A preview of the PDF is not available
Towards Nuclear Disarmament
Nuclear weapons are held by a handful of states which insist that these weapons provide unique security benefits, and yet reserve uniquely to themselves the right to own them. This situation is highly discriminatory and thus unstable; it cannot be sustained. The possession of nuclear weapons by any state is a constant stimulus to other states to acquire them ... a central reality is that nuclear weapons diminish the security of all states. Report of the Canberra Commission on the Elimination of Nuclear Weapons B arring unexpected dramatic breakthroughs in the remaining few weeks of this century, the millennium will begin with a legacy of false promises and dashed expectations in the realm of nuclear arms control and disarmament.
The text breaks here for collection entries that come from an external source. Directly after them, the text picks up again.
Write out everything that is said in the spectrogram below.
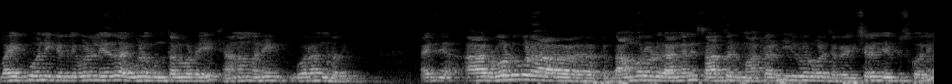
బైక్ పోనీకి వెళ్ళి కూడా లేదు అవి కూడా గుంతలు పడ్డాయి. చాలా మరీ ఘోరంగా ఉన్నది అయితే ఆ రోడ్డు కూడా డాంబర్ రోడ్డు కాగానే సార్ తోటి మాట్లాడి ఈ రోడ్ కూడా ఇన్సూరెన్స్ చేపించుకొని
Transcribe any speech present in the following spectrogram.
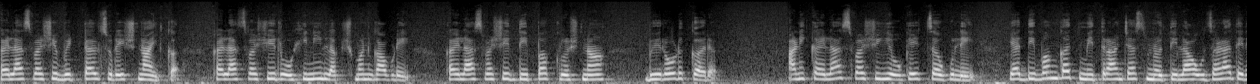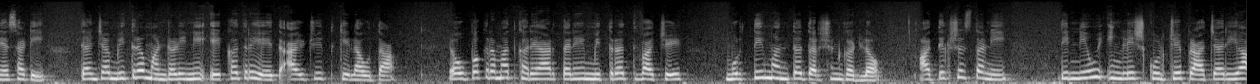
कैलासवाशी विठ्ठल सुरेश नाईक कैलासवाशी रोहिणी लक्ष्मण गावडे कैलासवाशी दीपक कृष्णा भिरोडकर आणि कैलासवाशी योगेश चौगुले या दिवंगत मित्रांच्या स्मृतीला उजाळा देण्यासाठी त्यांच्या मित्रमंडळींनी एकत्र येत आयोजित केला होता. या उपक्रमात खऱ्या अर्थाने मित्रत्वाचे मूर्तिमंत दर्शन घडलं. अध्यक्षस्थानी ती न्यू इंग्लिश स्कूलचे प्राचार्य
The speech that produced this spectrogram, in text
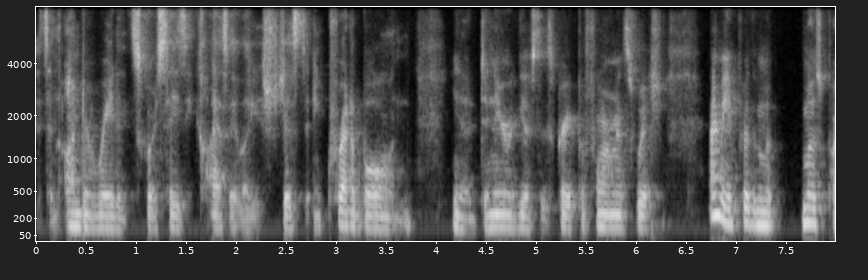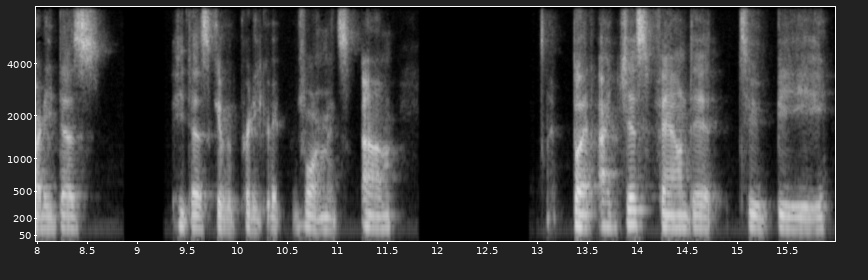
it's an underrated Scorsese classic. Like it's just incredible, and you know De Niro gives this great performance. Which I mean, for the most part, he does he does give a pretty great performance. Um, but I just found it to be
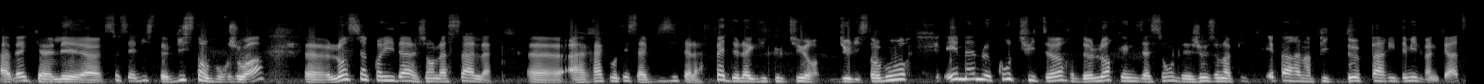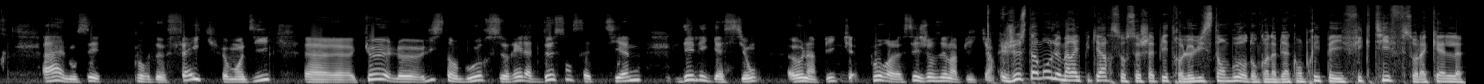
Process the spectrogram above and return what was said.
avec les euh, socialistes listembourgeois. Euh, L'ancien candidat Jean Lassalle euh, a raconté sa visite à la fête de l'agriculture du Listembourg et même le compte Twitter de l'organisation des Jeux olympiques et paralympiques de Paris 2024 a annoncé pour de fake, comme on dit, euh, que Listembourg serait la 207e délégation olympique pour euh, ces Jeux olympiques. Juste un mot, le Marie Picard, sur ce chapitre, le Luxembourg, donc on a bien compris, pays fictif sur, laquelle,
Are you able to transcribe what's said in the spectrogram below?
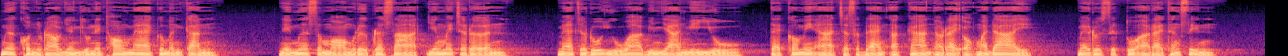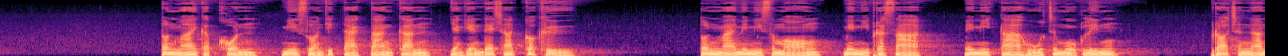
เมื่อคนเรายังอยู่ในท้องแม่ก็เหมือนกัน ในเมื่อสมองหรือประสาทยังไม่เจริญ แม้จะรู้อยู่ว่าวิญญาณมีอยู่ แต่ก็ไม่อาจจะแสดงอาการอะไรออกมาได้ ไม่รู้สึกตัวอะไรทั้งสิ้น ต้นไม้กับคนมีส่วนที่แตกต่างกันอย่างเห็นได้ชัดก็คือ ต้นไม้ไม่มีสมอง ไม่มีประสาท ไม่มีตาหูจมูกลิ้น เพราะฉะนั้น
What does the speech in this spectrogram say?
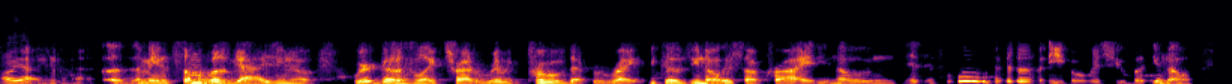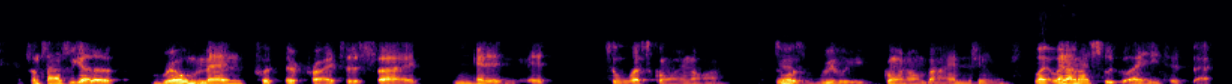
Oh yeah. You know? uh, I mean, some of us guys, you know, we're gonna like try to really prove that we're right because you know it's our pride. You know, it's a little bit of an ego issue, but you know, sometimes we gotta real men put their pride to the side mm. and admit to what's going on, to yeah. what's really going on behind the scenes. Like, like, and I'm actually glad he did that.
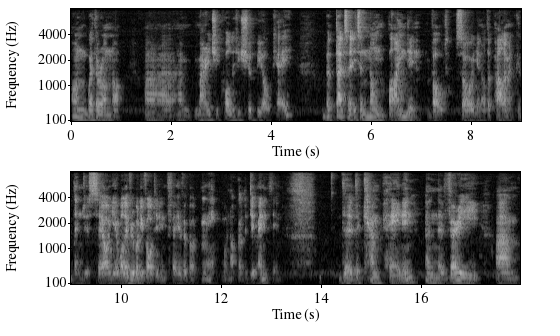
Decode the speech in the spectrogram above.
on whether or not uh, um, marriage equality should be okay. But that's a, it's a non-binding vote. So you know the parliament could then just say, "Oh yeah, well everybody voted in favour, but me, we're not going to do anything." The the campaigning and the very um,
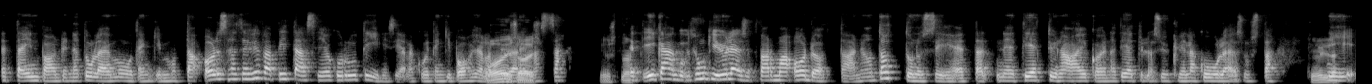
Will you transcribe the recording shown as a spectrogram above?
että inboundina tulee muutenkin, mutta olisihan se hyvä pitää se joku rutiini siellä kuitenkin pohjalla ois, pyörimässä. Ois. Just no. Et ikään kuin sunkin yleisöt varmaan odottaa, ne on tottunut siihen, että ne tiettyinä aikoina, tietyllä syklillä kuulee susta. Kyllä. Niin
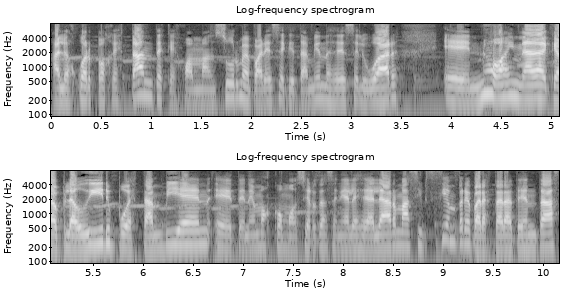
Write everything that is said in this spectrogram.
a los cuerpos gestantes, que es Juan Mansur, me parece que también desde ese lugar eh, no hay nada que aplaudir, pues también eh, tenemos como ciertas señales de alarma, y siempre para estar atentas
Following decades of a costly East-West arms race, the late 1980s witnessed the beginning of a hopeful new era in nuclear arms reductions with the negotiation of the 1987 Intermediate-and Shorter-Range Nuclear Forces (INF) Treaty; START I in July 1991 and parallel unilateral cuts in American and Soviet sub-strategic nuclear weapons a few months later; moratoria on nuclear weapon testing initiated in October 1990 by the then-Soviet Union and followed by the United States in 1992; renunciation of inherited (Soviet stationed) nuclear weapons by Belarus, Kazakhstan and Ukraine; START II in January 1993; indefinite extension of the nuclear Non-Proliferation Treaty (NPT) in 1995; establishment of nuclear-weapon-free zones (NWFZs) in South-East Asia in December 1995 and in Africa in April 1996; and conclusion of a Comprehensive Nuclear-Test-Ban Treaty (CTBT) in September 1996. The ending of the Cold War and its associated winding down of the nuclear and conventional confrontation between East and West raised hopes internationally of finally moving towards prohibition of biological, chemical and nuclear weapons. But in the aftermath of the Cold War several factors intervened to dampen hopes and bring into question the resolve to achieve further nuclear reductions and to implement fully a number of negotiated arms control agreements. The bilateral START process has been at a standstill, entry into force of the CTBT remains at best a remote possibility, testing and deployment of missile defence systems threaten the integrity of the Anti-Ballistic Missile Treaty, and new rationales justifying the continuing retention or modernization of nuclear forces are ascendant in three out of the five NPT nuclear-weapon states (NWS).